→ **WORK ITEM**
Match on the string "text" in the entries below and return every matching line.

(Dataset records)
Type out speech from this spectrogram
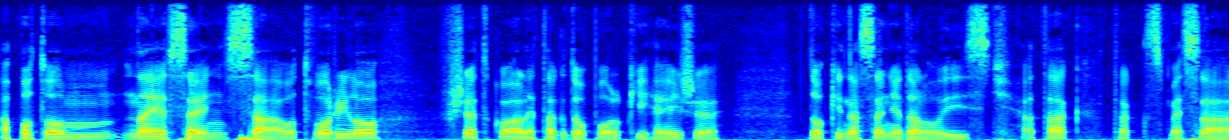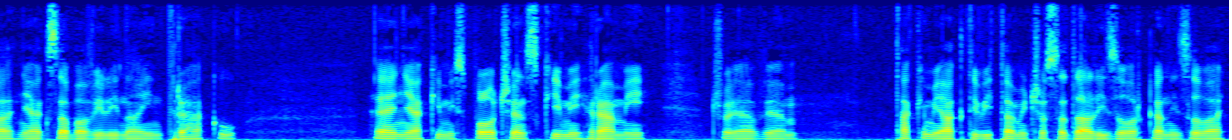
a potom na jeseň sa otvorilo všetko, ale tak do polky, hej, že do kina sa nedalo ísť a tak, tak sme sa nejak zabavili na intráku, hej, nejakými spoločenskými hrami, čo ja viem, takými aktivitami, čo sa dali zorganizovať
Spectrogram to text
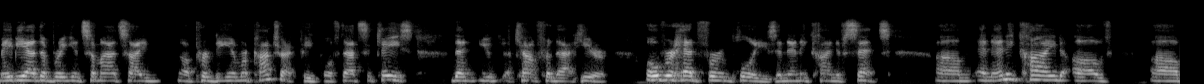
Maybe had to bring in some outside uh, per diem or contract people. If that's the case, then you account for that here. Overhead for employees in any kind of sense. Um, and any kind of uh,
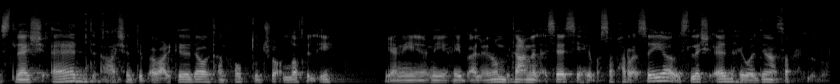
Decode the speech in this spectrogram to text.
slash add عشان تبقى بعد كده دوت هنحطه إن شاء الله في الإيه؟ يعني يعني هيبقى العنوان بتاعنا الأساسي هيبقى الصفحة الرئيسية slash add هيودينا على صفحه الاضافه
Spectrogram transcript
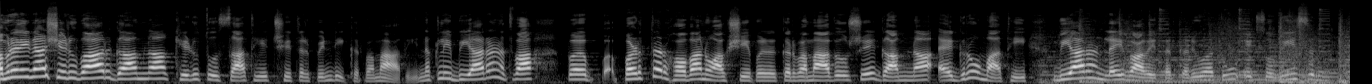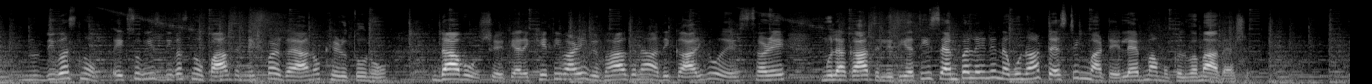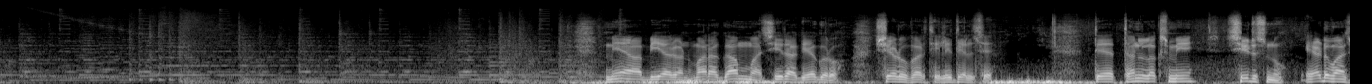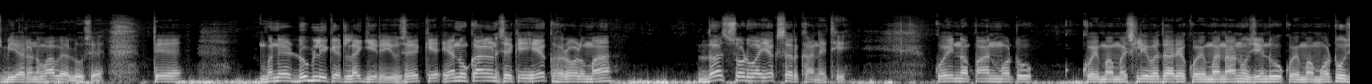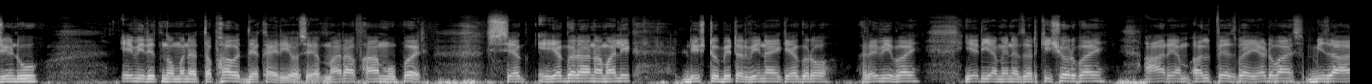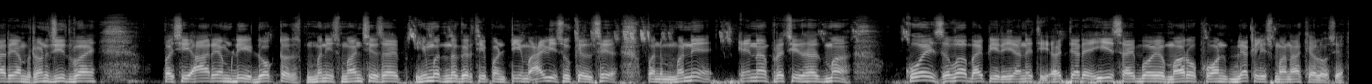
અમરેલીના શેરુબાર ગામના ખેડૂતો સાથે છેતરપિંડી કરવામાં આવી. નકલી બિયારણ અથવા પડતર હોવાનો આક્ષેપ કરવામાં આવ્યો છે. ગામના એગ્રોમાંથી બિયારણ લઈ વાવેતર કર્યું હતું. એકસો વીસ દિવસનો, એકસો વીસ દિવસનો પાક નિષ્ફળ ગયાનો ખેડૂતોનો દાવો છે. ત્યારે ખેતીવાડી વિભાગના અધિકારીઓએ સ્થળે મુલાકાત લીધી હતી. સેમ્પલ લઈને નમૂના ટેસ્ટિંગ માટે લેબમાં મોકલવામાં આવ્યા છે. મેં આ બિયારણ મારા ગામમાં ચિરાગ એગ્રો શેડુભારથી લીધેલ છે. તે ધનલક્ષ્મી સીડ્સનું એડવાન્સ બિયારણ વાવેલું છે. તે મને ડુપ્લિકેટ લાગી રહ્યું છે કે એનું કારણ છે કે એક હરોળમાં દસ છોડવા એક સરખા નથી. કોઈના પાન મોટું, કોઈમાં મછલી વધારે, કોઈમાં નાનું ઝીંડવું કોઈમાં મોટું ઝીંડવું એવી રીતનો મને તફાવત દેખાઈ રહ્યો છે. મારા ફાર્મ ઉપર શેગ એગરાના માલિક, ડિસ્ટ્રીબ્યુટર વિનાયક એગરો રવિભાઈ, એરિયા મેનેજર કિશોરભાઈ આર એમ અલ્પેશભાઈ એડવાન્સ, બીજા આર એમ રણજીતભાઈ, પછી R M D doctor Manish Mansi સાહેબ, હિંમતનગરથી પણ ટીમ આવી ચૂકેલ છે. પણ મને એના પ્રતિસાદમાં કોઈ જવાબ આપી રહ્યા નથી. અત્યારે એ સાહેબોએ મારો ફોન બ્લેકલિસ્ટમાં નાખેલો છે.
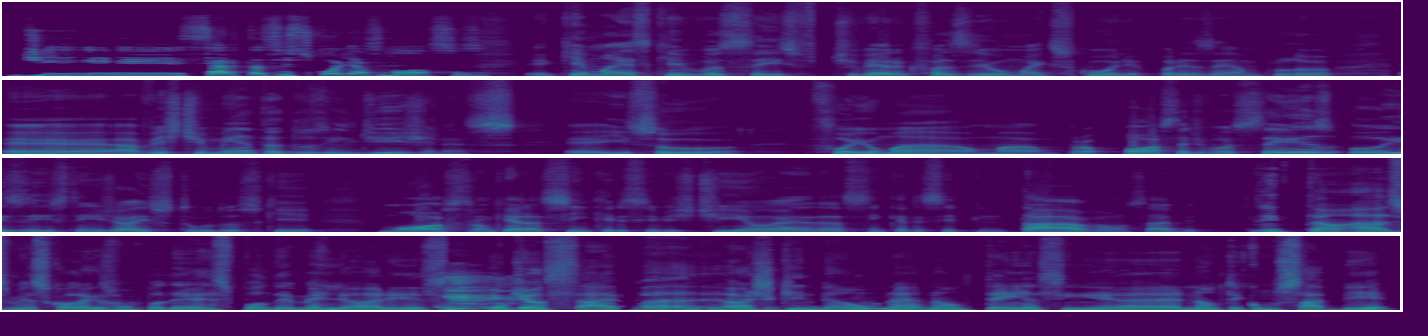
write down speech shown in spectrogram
de certas escolhas nossas. O que mais que vocês tiveram que fazer uma escolha? Por exemplo, é, a vestimenta dos indígenas. É, isso foi uma, uma proposta de vocês ou existem já estudos que mostram que era assim que eles se vestiam, era assim que eles se pintavam, sabe? Então, as minhas colegas vão poder responder melhor isso. E que eu saiba, eu acho que não, né? Não tem, assim, é, não tem como saber.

→ **REPLY**
Spectrogram to text
Decode the speech in this spectrogram to text.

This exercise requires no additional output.